Dec. 8, 2014
A Nov. 19 report to the school board on testing results from last school year was touted as indicating promise. Performance was up. Gaps had narrowed.
Near the top of the PowerPoint stack was the chart above, showing graduation rates by four groups of students, from 2010 through 2014. The black-white gap of 23.3 points had narrowed to 10.4 points. The Hispanic-white gap of 30.3 points had narrowed to 18.7 points.
A bit deeper in the report is this chart, above. The chart combines reading results for grades 3-8 for seven subgroups of students. Within each subgroup, there are three bars: a 2013 base year for students testing proficient (levels 3 and 4); the comparable 2014 result; and the 2014 results for “college and career ready,” levels 4 and 5.

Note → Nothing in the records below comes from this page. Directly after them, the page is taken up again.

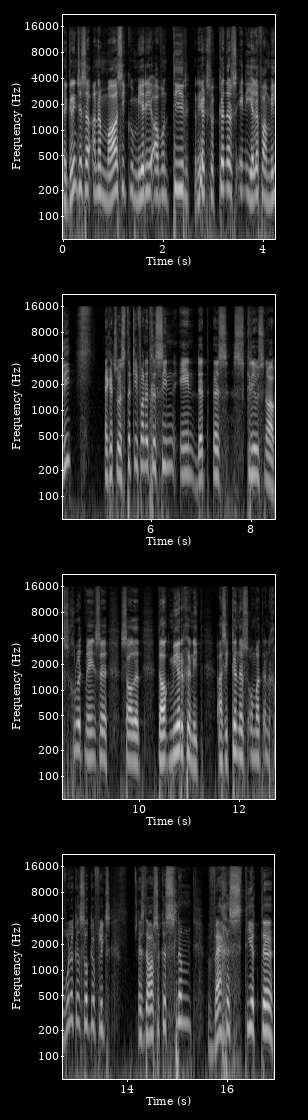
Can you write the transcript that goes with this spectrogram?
The Grinch is een animatie, komedie, avontuur, reeks vir kinders en die hele familie. Ek het so een stikkie van het gesien en dit is skreeuwsnaaks. Groot mense sal dit dalk meer geniet as die kinders, omdat in gewoonlik in sulke flieks is daar soke slim weggesteekte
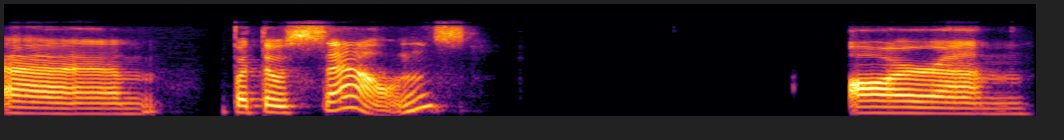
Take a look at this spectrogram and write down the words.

Here, results are more sobering. In the foundational skill of reading in 2014, the black-white proficiency gap was 38.5 points, down from 41.5 points in 2013. The Hispanic-white gap was 39.4 points, down from 41 points in 2013.
Closing gaps are worth applauding. But 38- and 39-point gaps between groups of students? The gap between children in poverty and children not in poverty may be even higher: The reported 2014 proficient rate among economically disadvantaged students at 40.9. CMS used to include a rate for children not economically disadvantaged; it was usually in the 90s.
It’s hard to know that public education is making any substantive progress in educating students. Clearly most of the issues are nearly intractable, as the upcoming task force talking about how to pull families out of poverty will find.
One thing’s sure: Unless there is far more attention paid to the substance of what school board members listened to Nov. 19, there will be no public consensus on how to move forward.